It is a rare occasion for the Archives to receive the library and personal papers not only of one famous figure, such as historian György Litván, but the entire family heirloom of documents and books accumulated over generations. These documents give an insight into the ups and downs of a bourgeois family in the past century.
József Litván (1900–1988), György’s father, was part of the Galilei Circle at the age of 14, and lecturing young workers at 19 (“József Litván was the most popular lecturer, because he was very well prepared and passionate,” wrote his student, the writer Gyula Illyés, only two years younger than Litván.)
Originally aspiring to be a psychologist, young József eventually ended up as a dedicated inventor who played a key role in reviving the Hungarian textile industry.
After the German occupation of Hungary in 1944, he was deported to Mauthausen; his fate was similar to Leó Goldberger's except that József survived the death camp. After the 1956 Hungarian Revolution, he left the country for Vienna; in retaliation, the authorities confiscated the family’s villa built in an elegant neighborhood of Budapest, which became the permanent residence of Minister of Defense Lajos Czinege for more than a quarter of a century. (A scandal broke out when it came to light that Czinege had the residence renovated by draft soldiers.)
József Litván’s autobiography titled Ítéletidő (Foul weather) and the books of his library speak of an open-minded individual, who was well-educated, read literature, philosophy, and theology in many languages. Sociologist Iván Szelényi described him as “a warrior type, who would not accept defeat, who would build the circles of his autonomy even in hell.”
His son György (1929–2006) was a similar character. It is known of him that as a young teacher in a secondary school, at a Party meeting, he looked Communist dictator Mátyás Rákosi in the eye and publicly demanded his resignation. During the 1956 Revolution he was a member of the Revolutionary Committee of Intellectuals, and after the fall of the revolution he disseminated illegal flyers in the name of the short-lived Hungarian Democratic Independence Movement. He was arrested in 1958, tried in the show trial of psychologist Ferenc Mérei, and sentenced to six years in prison by the hang judge Ferenc Vida.
György Litván’s mug shot, 1958. Source: Oral History Archives, 1956 Institute
He was released in 1962, and for eight years worked as a secondary school teacher and librarian. Later, he got a job in the Institute of History at the Hungarian Academy of Sciences.
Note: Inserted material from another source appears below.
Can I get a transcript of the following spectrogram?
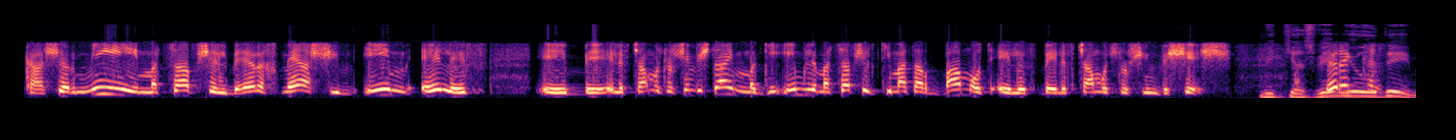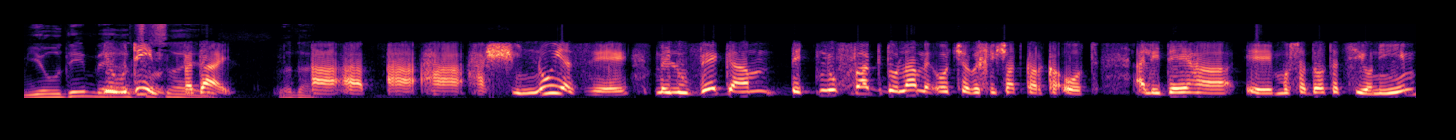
כאשר ממצב של בערך 170 אלף אה, ב-1932 מגיעים למצב של כמעט 400 אלף ב-1936. מתיישבים יהודים, יהודים בארץ יהודים, ישראל. יהודים, ודאי. השינוי הזה מלווה גם בתנופה גדולה מאוד של רכישת קרקעות על ידי המוסדות הציוניים.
In a debate he said, „as a historian I focused on the Leftist thinking in Hungary, on the search for new roads, struggles, and fails”. He played an outstanding role in public life, too: in 1988, he was a founding member of the Committee for Historical Justice and of the Alliance of Free Democrats, and from 1991, the director of the 1956 Institute.
The notes, sources, and literature he collected for his monographies on Oszkár Jászi, Mihály Károlyi, and Ervin Szabó are part of the material.
György Litván’s papers, notes, and letters, now deposited at Blinken OSA, were arranged by his wife, historian Éva Gál, who died in 2021. Her book Lejáratás és bomlasztás (Slander and disruption), available in our library, on the Mérei trial and the Szalai affair is an outstanding volume based on thorough and extensive archival research.
György Litván’s notes and manuscripts
The recollections of Katalin, György Litván’s daughter, can be read in the book Carrying a Secret in My Heart, a compilation of interviews with the children of victims of the reprisals after the Hungarian Revolution.
The deposit will be processed with guidance coming from György’s son, Károly. Besides the family documents and books, the interviews made with family members by the 1956 Institute’s Oral History Archives will be available for researchers at Blinken OSA.
Hundreds of books signed for the Litván family map their professional and personal networks. One of the books in the bottom row is a worn copy of a children’s encyclopedia, still today used in schools, with the dedication by editor Ferenc Mérei in December, 1971.
„Dady, comehome I want you”. Letter by seven-year-old Károly to György, unaware that his father was in prison, 1961. Source: Carrying a secret in my heart.